Growers traditionally supply from April 23rd to June 21st. But while some now push these boundaries, the greedy public still have just a few months to celebrate this peerless ingredient.
Green, of course, is most popular - but purple and white asparagus is becoming better known.
On the market, you might also find wild asparagus picked in Italy or France. These slender spears gives you a sense of how humans have bred, selected and developed the asparagus plant since it first caused a stir with the Ancient Greeks.
These days, different nationalities have their own asparagus quirks. The Germans, for example, are mad for fresh, white asparagus; while the Spanish like their white spears peeled, cooked and from a tin.
I'll wager that many people have never seen the plant in full display. So here it is, in its full tufty glory:
Without these ferns, the plant would be unable to photosynthesise and store the energy to produce the spears the following year.
This, in a nutshell, is why the asparagus season is so brief. Growers stop cutting the spears in mid summer to allow the plants time to strut their stuff and recharge.
> The botanical name of the plant is asparagus officinalis. It is a perennial plant native to the coast of much of Western Europe and beyond.
> It takes an average of three years for plant to build up the energy reserves to produce the first crop.
> The Ancient Greeks and Romans loved asparagus and even dried and froze it out of season. It features in the oldest recipe book known by Apicius. (If you're interested, it involved mashing the tips with lovage, green coriander, savoury, onions and pepper.)
> Asparagus grows fast - as much as four inches in 24 hours in hot weather. It is harvested painstakingly by hand.
> According to British Asparagus, an umbrella website for the British growers, eating asparagus promotes healthy bacteria in the large intestine and can help reduce bloating. It contains vitamin K, essential for healthy blood clotting, and is a rich source of vitamin C to boost your immune system. Asparagus is also a mild diuretic and is believed to help detoxify the body.
Growing and harvesting
The Chinn family, based in the Wye Valley in Herefordshire, are one of the most innovative growers in the UK. (See our Product Profile from 2015).
Their advances at Wye Valley Produce include a "reverse season" technique (more on this later), which allows for an asparagus crop in autumn. They are also unusual in growing white asparagus, which is shielded from sunlight under mounds of soil, and extending the season far outside the normal window of April 23rd to June 21st.
The asparagus is hydro cooled within one hour after harvest to maintain sugar levels and then delivered to the market that night. "It's 24 hours from us cutting to a chef cooking it," says Chris Chinn (pictured below).

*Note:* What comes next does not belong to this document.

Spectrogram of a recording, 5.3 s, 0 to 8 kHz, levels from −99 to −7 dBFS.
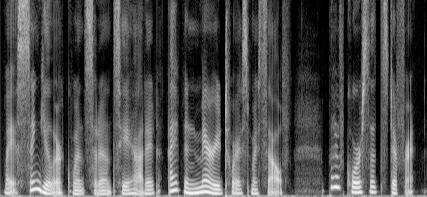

In Norfolk, Andy Allen of Portwood Asparagus is another leading grower. On his farm of around 200 acres, he uses small plastic cloches on around a third of his crop to extend the season by two to three weeks. "This protects it from frost and radiates a bit of heat to the ground," he says. Total production is around 250-300 tonnes.
Allen uses Dutch varieties of asparagus, as their climate is similar to ours. The 'crowns', which are the sprawling root systems, are first planted in long shallow rows.
Three years later, they get the first cut at precisely 22cm in height. The spears are washed, hydro cooled, and trimmed before being boxed and dispatched to Market.
In terms of innovation, Wye Valley's "reverse season" technique involves letting the plants grow their fern earlier in the season then cutting it back. However, yield is reduced and late season asparagus, while a wonderful treat, does come at a price.
On the Market
Wye Valley asparagus is readily available on the Market. Simon Collier-Ward of Side Salads sells the Portwood asparagus. He started selling the product six years ago and sold 4 tonnes in the first year. Last year the total was 52 tonnes.
He advises looking for stems that have very little white colour and are freshly cut. The head should be clean and tight. "You don't want it open because it's flowering".
Grade 2 asparagus - ideal for soups and similar products - is also available. But Collier-Ward warns that quality product is often not substantially cheaper. This is because the grower still incurs the cost of the washing and hydro cooling processes. "The only way you will get Class 2 grass is if you cut it in the field and throw it in a box," he explains. In recent years, there has been a growth of interest in jumbo asparagus, too - phone ahead if you want to try these extra large spears.
Keep it simple - that's the mantra. Some chefs trim the bottom of the spears and use a special asparagus steamer, which allows you to gently simmer the thicker base of the spears while steaming the tips.
Of course, many chefs like to add their own distinctive twist.
At the chain of Caravan restaurants in London, chef Miles is planning dishes such as charred asparagus with Jersey Royals, garam masala crème fraiche and curry leaves. Or grilled asparagus with stilton, sweet miso and Thai basil.
In this stunning photo from Instagram, chef Daniel Watkins has created a dish of slivers of asparagus with burrata and hazlenuts.
These are from chef Jan Kubat in Poland. The first shows halved spears served with confit egg yolk, buttermilk, green olives, parsley and pea shoots. The second is a riff on Eggs Benedict.